Reducing Stress in Your Dog
As I’ve said before, prolonged stress can create big problems for reactive dogs if not managed or controlled properly. As the guardian for our dogs, it is up to us to keep an eye out for stressful experiences and work on reducing them. Below are 5 methods you should consider to destress your reactive dog.
- Reduce/Eliminate Stress
Now that you know what triggers your dog, you want to avoid experiences that will have a chance of exposing your dog to stress. Options for this include going a different route for your walks or going somewhere a bit more quiet if you have the option to drive somewhere, even cutting out dog parks can be ideal if your dog is currently having issues with reactivity.
- Physical Contact
Physical contact can be very calming for dogs. Meaningful touching such as massaging and TTouch are great examples of using physical contact to calm dogs. Making time during the day to massage and destress your dog can be very beneficial for overall behaviour. When on walks, after a stressful situation, putting your dog in a tuck or safe zone while you calm them can help soothe them.

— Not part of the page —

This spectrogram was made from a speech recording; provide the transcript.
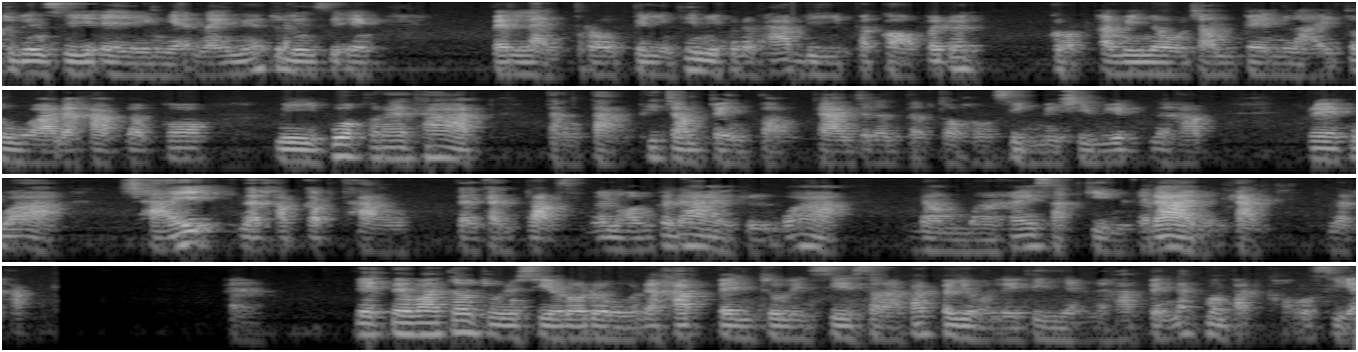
จุลินทรีย์เองเนี่ยในเนื้อจุลินทรีย์เอง เป็นแหล่งโปรตีนที่มีคุณภาพดีประกอบไปด้วยกรดอะมิโนจำเป็นหลายตัวนะครับ แล้วก็มีพวกแร่ธาตุต่างๆ ที่จำเป็นต่อการเจริญเติบโตของสิ่งมีชีวิตนะครับ เรียกว่าใช้นะครับกับทางในการปรับสิ่งแวดล้อมก็ได้ หรือว่านำมาให้สัตว์กินก็ได้เหมือนกันนะครับ เรียกได้ว่าเจ้าจุลินทรีย์โรโดนะครับเป็นจุลินทรีย์สารพัดประโยชน์เลยทีเดียวนะครับเป็นนักบำบัดของเสีย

By allowing a dog to use their natural skills you can help enrichment and making them feel more calm. Sniffing for example can be very calming for a dog, hiding treats around the house, the garden or even in the grass off the path and asking your dog to find them can help them reduce stress. For example, the ability to use the nose for finding treats, toys and even keys can be very rewarding and highly satisfying for dogs, it can also provide a lot of mental stimulation. You can wrap treats in a towel or you can be more creative and put said towel in cardboard box and let your dog work out the best way to get to those treats. Get creative, stuff a cardboard box with paper and more pieces of card and add a few treats to find.
- Calm Walks

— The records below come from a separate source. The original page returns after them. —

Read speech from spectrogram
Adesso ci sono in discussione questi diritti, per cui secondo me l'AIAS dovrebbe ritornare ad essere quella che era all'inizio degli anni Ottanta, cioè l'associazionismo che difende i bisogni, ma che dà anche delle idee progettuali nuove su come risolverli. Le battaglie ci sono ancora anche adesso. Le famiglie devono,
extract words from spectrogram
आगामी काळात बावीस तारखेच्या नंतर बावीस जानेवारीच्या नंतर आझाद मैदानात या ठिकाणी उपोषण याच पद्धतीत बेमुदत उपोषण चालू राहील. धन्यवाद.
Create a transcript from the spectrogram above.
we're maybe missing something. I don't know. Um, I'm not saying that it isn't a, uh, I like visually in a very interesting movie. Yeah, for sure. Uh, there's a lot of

You want to make walks as calm as possible. This means you want to avoid any triggers that may approach and you don’t want to arouse your dog with running or playing fetch. Take this time to enjoy walking with your dog and build confidence with a bit of obedience or getting them to put paws up on a log. Keep stress levels down on these walks to help bring your dog back to a calm base level.
(Find my 4 top tips for calm dog walking here)
- Taking time off
Sometimes the best thing to do is take some time off. If it takes 3 days for the body to eliminate stress, don’t walk your dog for 3 days. By avoiding any stimulation from the external environment your dog will easily be able to destress and restart. This rehabilitation period is used for exercising your dog mentally, building confidence and relationship and also for strengthening skills for when you get back outside.
Be Patient, Be Better!
You must be patient with your dog especially when stress is the issue, an uncontrollable outburst from you will just show you can be unpredictable and add unneeded stress to the situation. Keep an eye out for trigger stacking in reactive dogs, learn the body language of both a relaxed and stressed dog, keep an eye out for bad situations and avoid where necessary, if you ignore the signs your dog is giving you then they will take matter into their own hands (or paws).
Understanding more about your dog and reactivity in general can fast track you and your dog to success! Check out the rest of my blog, starting from the beginners guide to leash reactivity in dogs which is a great starting point for those looking to understand more about managing this issue.
I found a lot of useful and more in-depth information on trigger stacking reactive dogs here – How we Set Our Dogs To Fail